▶ [Input]
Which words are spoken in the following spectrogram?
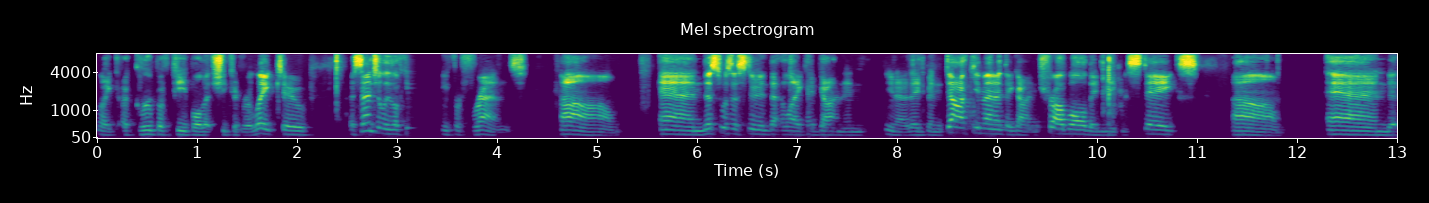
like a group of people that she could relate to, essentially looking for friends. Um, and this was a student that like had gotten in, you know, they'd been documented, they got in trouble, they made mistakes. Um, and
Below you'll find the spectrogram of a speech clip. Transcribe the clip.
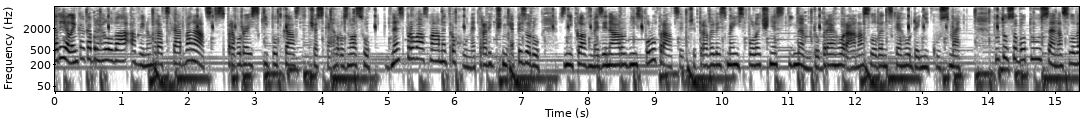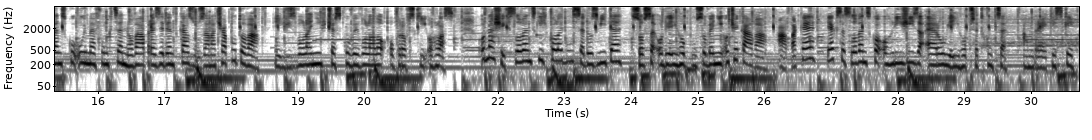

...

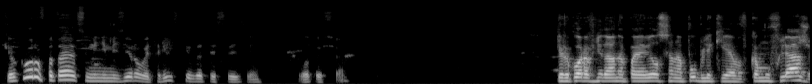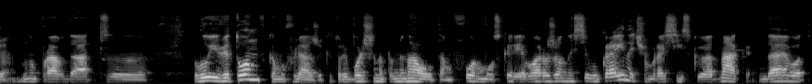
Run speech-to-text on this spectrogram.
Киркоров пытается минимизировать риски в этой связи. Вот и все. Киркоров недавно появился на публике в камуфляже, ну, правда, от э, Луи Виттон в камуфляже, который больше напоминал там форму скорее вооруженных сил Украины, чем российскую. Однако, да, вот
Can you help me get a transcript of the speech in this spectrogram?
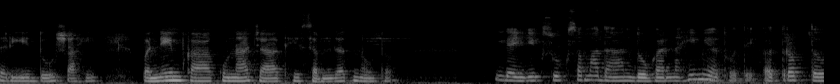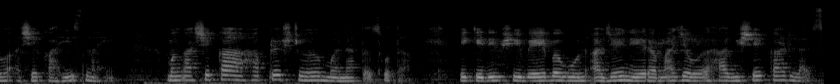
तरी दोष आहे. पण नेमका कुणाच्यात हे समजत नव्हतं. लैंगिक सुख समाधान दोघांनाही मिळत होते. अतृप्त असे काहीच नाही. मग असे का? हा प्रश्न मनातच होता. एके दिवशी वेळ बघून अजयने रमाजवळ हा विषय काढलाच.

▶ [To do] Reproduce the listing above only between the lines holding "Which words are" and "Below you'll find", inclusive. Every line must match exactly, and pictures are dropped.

▶ [Problem solution]
Which words are spoken in the following spectrogram?
like a group of people that she could relate to, essentially looking for friends. Um, and this was a student that like had gotten in, you know, they'd been documented, they got in trouble, they made mistakes. Um, and
Below you'll find the spectrogram of a speech clip. Transcribe the clip.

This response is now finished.